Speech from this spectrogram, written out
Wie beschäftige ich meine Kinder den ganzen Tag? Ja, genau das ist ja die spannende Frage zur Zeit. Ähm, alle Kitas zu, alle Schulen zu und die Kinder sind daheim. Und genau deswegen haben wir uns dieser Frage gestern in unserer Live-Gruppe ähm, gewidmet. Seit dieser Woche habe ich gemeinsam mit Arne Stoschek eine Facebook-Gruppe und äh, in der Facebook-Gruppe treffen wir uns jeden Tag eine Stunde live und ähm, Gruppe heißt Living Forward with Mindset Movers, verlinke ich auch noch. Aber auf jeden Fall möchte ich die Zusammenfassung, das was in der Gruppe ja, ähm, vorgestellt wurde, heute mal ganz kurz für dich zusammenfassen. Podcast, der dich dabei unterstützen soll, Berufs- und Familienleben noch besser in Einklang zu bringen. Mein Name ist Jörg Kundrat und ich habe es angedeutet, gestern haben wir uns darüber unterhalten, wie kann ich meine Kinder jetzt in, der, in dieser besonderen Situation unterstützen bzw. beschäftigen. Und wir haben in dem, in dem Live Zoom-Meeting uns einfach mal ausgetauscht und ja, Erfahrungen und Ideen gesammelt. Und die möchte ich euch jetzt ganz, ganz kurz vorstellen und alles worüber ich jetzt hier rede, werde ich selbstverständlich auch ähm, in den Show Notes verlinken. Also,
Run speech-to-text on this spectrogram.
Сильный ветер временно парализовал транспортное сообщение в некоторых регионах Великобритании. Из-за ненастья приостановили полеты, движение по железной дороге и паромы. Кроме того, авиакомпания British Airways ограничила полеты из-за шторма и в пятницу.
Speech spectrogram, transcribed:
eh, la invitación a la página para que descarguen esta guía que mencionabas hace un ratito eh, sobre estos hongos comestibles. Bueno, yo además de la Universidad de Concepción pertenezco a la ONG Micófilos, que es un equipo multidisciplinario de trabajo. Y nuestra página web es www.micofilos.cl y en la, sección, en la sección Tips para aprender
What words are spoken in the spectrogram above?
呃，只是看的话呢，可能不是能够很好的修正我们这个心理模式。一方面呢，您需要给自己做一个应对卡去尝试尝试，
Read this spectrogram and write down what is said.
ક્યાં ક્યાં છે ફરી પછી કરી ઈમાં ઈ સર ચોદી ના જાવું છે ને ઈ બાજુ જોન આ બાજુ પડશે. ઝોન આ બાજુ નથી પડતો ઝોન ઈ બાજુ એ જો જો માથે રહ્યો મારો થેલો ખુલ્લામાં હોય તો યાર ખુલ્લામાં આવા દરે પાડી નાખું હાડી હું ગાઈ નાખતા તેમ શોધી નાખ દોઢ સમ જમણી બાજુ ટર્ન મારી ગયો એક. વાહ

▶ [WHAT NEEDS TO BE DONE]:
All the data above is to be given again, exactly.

▶ [SOLVED PROBLEM]:
Speech from this spectrogram, written out
Wie beschäftige ich meine Kinder den ganzen Tag? Ja, genau das ist ja die spannende Frage zur Zeit. Ähm, alle Kitas zu, alle Schulen zu und die Kinder sind daheim. Und genau deswegen haben wir uns dieser Frage gestern in unserer Live-Gruppe ähm, gewidmet. Seit dieser Woche habe ich gemeinsam mit Arne Stoschek eine Facebook-Gruppe und äh, in der Facebook-Gruppe treffen wir uns jeden Tag eine Stunde live und ähm, Gruppe heißt Living Forward with Mindset Movers, verlinke ich auch noch. Aber auf jeden Fall möchte ich die Zusammenfassung, das was in der Gruppe ja, ähm, vorgestellt wurde, heute mal ganz kurz für dich zusammenfassen. Podcast, der dich dabei unterstützen soll, Berufs- und Familienleben noch besser in Einklang zu bringen. Mein Name ist Jörg Kundrat und ich habe es angedeutet, gestern haben wir uns darüber unterhalten, wie kann ich meine Kinder jetzt in, der, in dieser besonderen Situation unterstützen bzw. beschäftigen. Und wir haben in dem, in dem Live Zoom-Meeting uns einfach mal ausgetauscht und ja, Erfahrungen und Ideen gesammelt. Und die möchte ich euch jetzt ganz, ganz kurz vorstellen und alles worüber ich jetzt hier rede, werde ich selbstverständlich auch ähm, in den Show Notes verlinken. Also,
Run speech-to-text on this spectrogram.
Сильный ветер временно парализовал транспортное сообщение в некоторых регионах Великобритании. Из-за ненастья приостановили полеты, движение по железной дороге и паромы. Кроме того, авиакомпания British Airways ограничила полеты из-за шторма и в пятницу.
Speech spectrogram, transcribed:
eh, la invitación a la página para que descarguen esta guía que mencionabas hace un ratito eh, sobre estos hongos comestibles. Bueno, yo además de la Universidad de Concepción pertenezco a la ONG Micófilos, que es un equipo multidisciplinario de trabajo. Y nuestra página web es www.micofilos.cl y en la, sección, en la sección Tips para aprender
What words are spoken in the spectrogram above?
呃，只是看的话呢，可能不是能够很好的修正我们这个心理模式。一方面呢，您需要给自己做一个应对卡去尝试尝试，
Read this spectrogram and write down what is said.
ક્યાં ક્યાં છે ફરી પછી કરી ઈમાં ઈ સર ચોદી ના જાવું છે ને ઈ બાજુ જોન આ બાજુ પડશે. ઝોન આ બાજુ નથી પડતો ઝોન ઈ બાજુ એ જો જો માથે રહ્યો મારો થેલો ખુલ્લામાં હોય તો યાર ખુલ્લામાં આવા દરે પાડી નાખું હાડી હું ગાઈ નાખતા તેમ શોધી નાખ દોઢ સમ જમણી બાજુ ટર્ન મારી ગયો એક. વાહ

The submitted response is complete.